Company data falls into a bunch of different categories. Businesses will want to keep around some types of data because it’s valuable to them. They will have to retain certain data for set periods to meet compliance obligations. Some types of data must be destroyed after a specific timeframe. And some data may not be worth the storage costs. The specifics will vary according to the type of data, the industry, the jurisdiction, and the regulations that a company is subject to.
The important point is that organizations need to get rid of some of their data, and they often have to do it in very specific ways to abide by regulations and ensure that the data does not get exposed. The holy text for these practices is NIST Special Publication 800-88: Guidelines for Media Sanitization.
The term media sanitization doesn’t roll off the tongue as easily as a more common term like deletion, but it’s not just jargon for the sake of jargon. We hate to be sticklers, but traditionally deletion just involves removing the link to a file in the file system, without ever really removing the data itself. The data may get overwritten with other data over time, but a motivated attacker could potentially recover it.
So, if you work for a hospital and you are tasked with sanitizing old patient data, you can’t just “delete” it and throw the hard drive in the trash. Someone could find the hard drive and easily restore the data, leaving your hospital with a costly HIPAA violation on its hands for not securely destroying sensitive patient data.
What is media sanitization?
According to NIST SP 800-88, media sanitization is “A process to render access to Target Data on the media infeasible for a given level of effort.” It can be broken down into three categories:
- Clear – Clearing techniques involve reformatting, overwriting and erasure. These are logical techniques that may allow the data to be recovered, especially with forensic techniques. As an example, if you clear data by just overwriting it once, it may stop your average Joe from recovering it, but remnants of the data may still be recoverable with the right tools and know-how.

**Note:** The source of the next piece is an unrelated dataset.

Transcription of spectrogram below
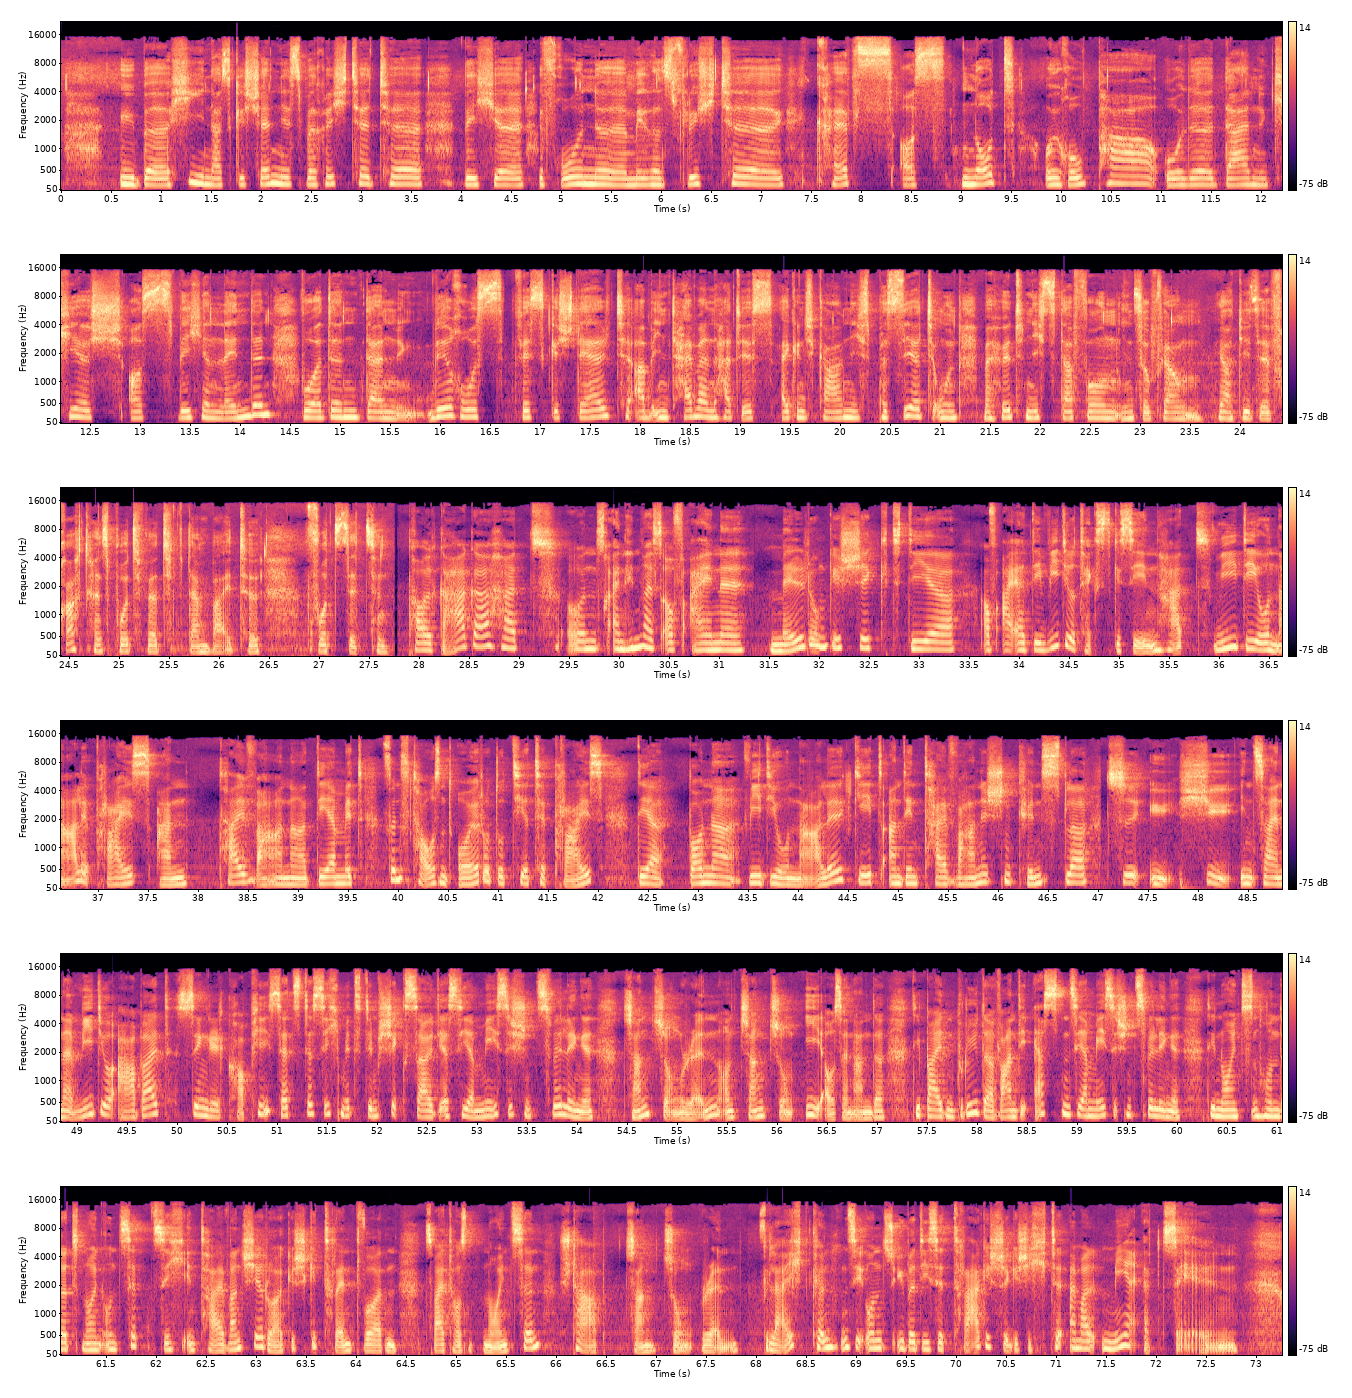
über Chinas Geschehnis berichtete, welche gefrorene Meeresflüchte Krebs aus Nord- Europa oder dann Kirsch aus welchen Ländern wurden dann Virus festgestellt, aber in Taiwan hat es eigentlich gar nichts passiert und man hört nichts davon. Insofern, ja, dieser Frachttransport wird dann weiter fortsetzen. Paul Gager hat uns einen Hinweis auf eine Meldung geschickt, die er auf ARD Videotext gesehen hat, Videonale Preis an Taiwaner. Der mit 5000 Euro dotierte Preis der Bonner Videonale geht an den taiwanischen Künstler Zhi Yu In seiner Videoarbeit Single Copy setzt er sich mit dem Schicksal der siamesischen Zwillinge Zhang Zhongren und Zhang Zhongyi auseinander. Die beiden Brüder waren die ersten siamesischen Zwillinge, die 1979 in Taiwan chirurgisch getrennt wurden. 2019 starb Zhang Zhongren. Vielleicht könnten Sie uns über diese tragische Geschichte einmal mehr erzählen.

- Purge – Purging techniques can be logical or physical. The logical purging techniques are often similar to those of clearing, with one strong caveat: The techniques must “…render Target Data recovery infeasible using state of the art laboratory techniques.” This means that something like overwriting can also be considered purging, but only if it is done in such a way that the data is not recoverable. The specifics are dependent on the type of media you are trying to purge, and NIST SP 800-88 has a handy guide of the minimum sanitization recommendations for various media types in Appendix A. Other forms of purging can include degaussing, cryptographic erase and block erase.
- Destroy – Destroying data makes “…recovery unfeasible though state of the art laboratory techniques”. It also “…results in the subsequent inability to use the media for storage of data.” In other words, not only does this category require the data to be unrecoverable, but the hard drive or other media must be broken beyond repair. Examples include disintegration, pulverizing, melting, incinerating and shredding the media.
Note that there can be a lot of overlap between these categories. Degaussing a hard disk drive is both purging and destruction, because it renders the data unrecoverable and the drive is no longer usable. Any method that destroys data can also be considered purging, because if a hard drive has been disintegrated, data recovery will be “infeasible using state of the art laboratory techniques.”
Media sanitization in the cloud age
For cost, convenience, and a whole host of other reasons, we often like to store our data in cloud services. But before we do, we must think about its sanitization at the end of its life. The reason for this is that we don’t have access to the underlying hardware when we store data in the cloud, which limits the methods available for its disposal. If you show up at your cloud provider with a degausser, they aren’t going to let you in, no matter how noble your protestations.
In order to stay on the right side of the regulations, we must decide on how we ultimately plan to destroy data before we place it into the cloud. This is because one of the best options for securely erasing cloud data is cryptographic erasure or crypto shredding, which essentially involves encrypting it and then throwing away the keys. You must therefore keep track of the keys throughout the lifecycle of the data, and ensure that all copies of the keys are destroyed in order for the data to be appropriately sanitized.